Appropriate analgesia should always be provided by systemic administration of analgesic drugs as well as the use of local blocks, if possible. Pediatric patients may not exhibit overt signs of pain because of survival instincts; thus, recognition of pain can be more challenging. Do not assume that an animal is not in pain because it is exhibiting no obvious signs of pain. Opioid analgesics are good choices, although care must be taken to monitor for adverse effects such as respiratory depression. Therefore, as with all drugs in pediatric patients, doses should be carefully calculated when administered and preferably titrated to effect. Nonsteroidal anti-inflammatory drugs require extensive hepatic metabolism and consequently may not be the most appropriate choice in pediatric patients. Repeated doses should definitely be avoided.
Normal feeding should resume as soon as possible, and unweaned puppies or kittens should be returned to their mothers as soon they are able to suckle.
With adequate preparation and understanding of the unique physiologic and anatomic differences present in pediatric patients, the anesthetist can provide excellent care for these patients.
- Bartges J, Boynton B, Vogt AH, et al. AAHA canine life stage guidelines. JAAHA 2012;48(1):1-11.
- Vogt AH, Rodan I, Brown M, et al. AAFP-AAHA: feline life stage guidelines. J Feline Med Surg 2010;12(1):43-54.
- Sharma A, Ford S, Calvert J. Adaptation for life: a review of neonatal physiology. Anaesthes Intens Care Med 2011;12(3):85-90.
- Holden D. Paediatric patients. In: BSAVA Manual of Canine and Feline Anaesthesia and Analgesia. Gloucester, England: British Small Animal Veterinary Association; 2007:296-302.
- Grubb T, Perez Jimenez T, Pettifer G. Neonatal and geriatric patients. In: Grimm KA, Lamont LA, Tranquilli WJ, et al, eds. Veterinary Anesthesia and Analgesia. 5th ed. Ames, IA: John Wiley & Sons; 2015:983-987.

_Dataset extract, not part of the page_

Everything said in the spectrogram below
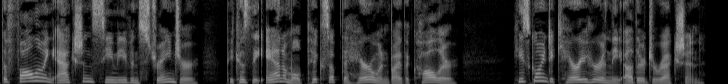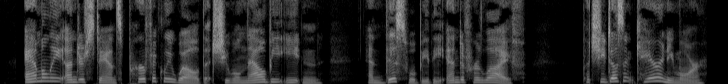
The following actions seem even stranger because the animal picks up the heroine by the collar. He's going to carry her in the other direction. Amelie understands perfectly well that she will now be eaten, and this will be the end of her life. But she doesn't care anymore.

- Fox MW. Developmental physiology and behaviour. In: Canine Pediatrics. Springfield, IL: CC Thomas; 1966.
- Fávaro da Cunha A. Neonatal, pediatric, and geriatric concerns. In: Snyder LBC, Johnson RA, eds. Canine and Feline Anesthesia and Co-existing Disease. Ames, IA: John Wiley & Sons; 2015:310-319.
- Agarwal R. Neonatal anesthesia. In: Duke J, ed. Duke’s Anaesthesia Secrets. Philadelphia: Mosby Elsevier; 2006:364-380.
- Sideri AI, Galatos AD, Kazakos GM, Gouletsou PG. Gastro-oesophageal reflux during anaesthesia in the kitten: comparison between use of a laryngeal mask airway or an endotracheal tube. Vet Anaesth Analg 2009;36(6):547-554.
- Wright M. Pharmacologic effects of ketamine and its use in veterinary medicine. JAVMA 1982;180(12):1462-1471.
- Muir W, Lerche P, Wiese A, et al. Cardiorespiratory and anesthetic effects of clinical and supraclinical doses of alfaxalone in dogs. Vet Anaesth Analg 2008;35(6):451-462.
- Whittem T, Pasloske KS, Heit MC, Ranasinghe MG. The pharmacokinetics and pharmacodynamics of alfaxalone in cats after single and multiple intravenous administration of Alfaxan at clinical and supraclinical doses. J Vet Pharmacol Ther 2008;31(6):571-579.
- O’Hagan B, Pasloske K, McKinnon C, et al. Clinical evaluation of alfaxalone as an anaesthetic induction agent in dogs less than 12 weeks of age. Aust Vet J 2012;90(9):346-350.
- O’Hagan BJ, Pasloske K, McKinnon C, et al. Clinical evaluation of alfaxalone as an anaesthetic induction agent in cats less than 12 weeks of age. Aust Vet J 2012;90(10):395-401.
- Clarke K, Trim C, Hall LW. Patient monitoring and clinical measurement. In: Veterinary Anaesthesia. 11th ed. London: Elsevier; 2014:19-63.
- Read M. Physiology and prevention of perianaesthetic hypothermia. Presented at World Congress of Veterinary Anaesthesiology, Cape Town, South Africa, 2012.
- Muravchick S. Preoperative assessment of the elderly patient. Anesthesiol Clin North Am 2000;18(1):71-89, vi.